No one tells you a baby and the corresponding sleep deprivation brings out the strange, the unknown, the WTF? in you and mom. Kind of like the office party where uptight, by-the-book, turtleneck-sweatered Stacy in HR has a few and starts table dancing and hooks up with Gary in accounting. You're shocked and uncomfortable to the point you just don't want to talk about it the next day and pretend it never happened. When that baby cries for the umpteenth time, its 3:27 a.m., you're exhausted, like you just crammed for five straight days for college finals exhausted, and you don't want to get up. Neither does she. So much so she may say things directed at you so perverse, you wonder if you're dreaming or if you left the TV on and you are hearing an episode of The Wire. Out of fear, you don't ask. You just get up and tell yourself it's your turn.
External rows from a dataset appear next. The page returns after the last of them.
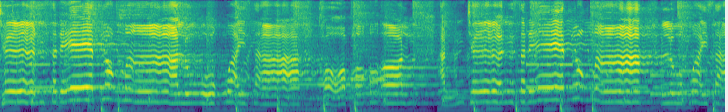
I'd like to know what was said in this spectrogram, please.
เชิญเสด็จลงมาลูกไหวสา ขอพรอันเชิญเสด็จลงมา ลูกไหวสา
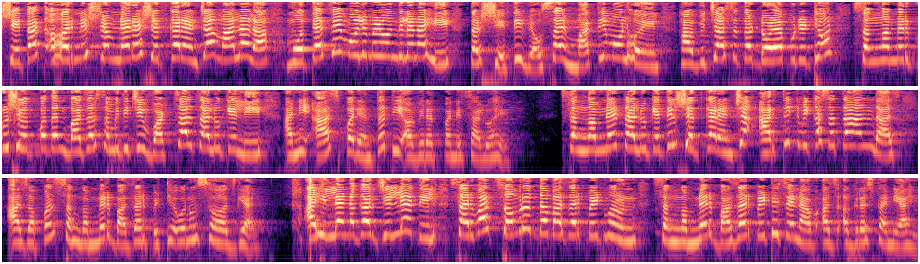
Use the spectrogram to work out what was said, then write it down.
शेतात अहर्निश श्रमणाऱ्या शेतकऱ्यांच्या मालाला मोत्याचे मोल मिळवून दिले नाही तर शेती व्यवसाय माती मोल होईल हा विचार सतत डोळ्यापुढे ठेवून संगमनेर कृषी उत्पादन बाजार समितीची वाटचाल चालू केली आणि आजपर्यंत ती अविरतपणे चालू आहे. संगमनेर तालुक्यातील शेतकऱ्यांच्या आर्थिक विकासाचा अंदाज आज आपण संगमनेर बाजारपेठेवरून सहज घ्याल. अहिल्यानगर जिल्ह्यातील सर्वात समृद्ध बाजारपेठ म्हणून संगमनेर बाजारपेठेचे नाव आज अग्रस्थानी आहे.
Now my wife is the smartest person I know. She has the job, degree, and resume to prove it. I married well. The books though, don't tell you even the brightest, most gifted among us will be subject to questionable decision making when a baby is introduced in the equation. One afternoon after work shortly after baby girl arrived, I took Junior, the much-maligned, bi-polar canine my wife inherited when she married me, for a short walk. Upon our return I find the wife on the couch holding the kid with a painfully obvious, guilty, I just went through your wallet while you were away and found something I should have look that implied something was ah, up. This was made quite obvious by the indescribable state of my child's cranium. Wet and greasy with what looked like flour in a thick coat on top. It appeared as if the wife had initiated some sort of strange primitive tribal ritual while I was gone.
"Um, so, about that…" I asked. "What happened?"
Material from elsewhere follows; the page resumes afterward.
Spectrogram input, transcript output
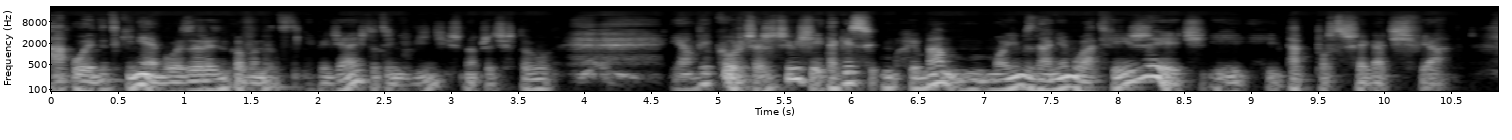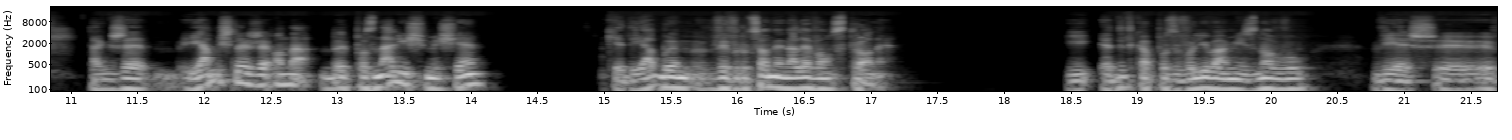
A u Edytki nie, było zero-jedynkowo. No ty nie wiedziałeś, to ty nie widzisz? No przecież to było... Ja mówię, kurczę, rzeczywiście. I tak jest chyba moim zdaniem łatwiej żyć i, i tak postrzegać świat. Także ja myślę, że ona, poznaliśmy się, kiedy ja byłem wywrócony na lewą stronę. I Edytka pozwoliła mi znowu, wiesz, y,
"Nothing." She replied with the same demeanor I imagine my kids using when I find a broken lamp on the floor someday real soon.
"Her head. What happened?"
Like a criminal relieved at finally copping to their crime, she confessed. As a side note, my wife is terrible at poker.
"Her scalp was really dry and it bothered me. So I rubbed it. With Vaseline. I may have put on too much so ….
"I put baby powder on it. I may have put too much on."
Take a second and imagine what that might look like on anything. Now imagine it on a six week old newborn that wasn't exactly the Gerber Baby when she arrived.
"Oh. Okay. Um, yeah. What would you like for dinner…" What else could I say?
Until next time... Keep your diapers dry. The car warmed up. And make sure they will have beer.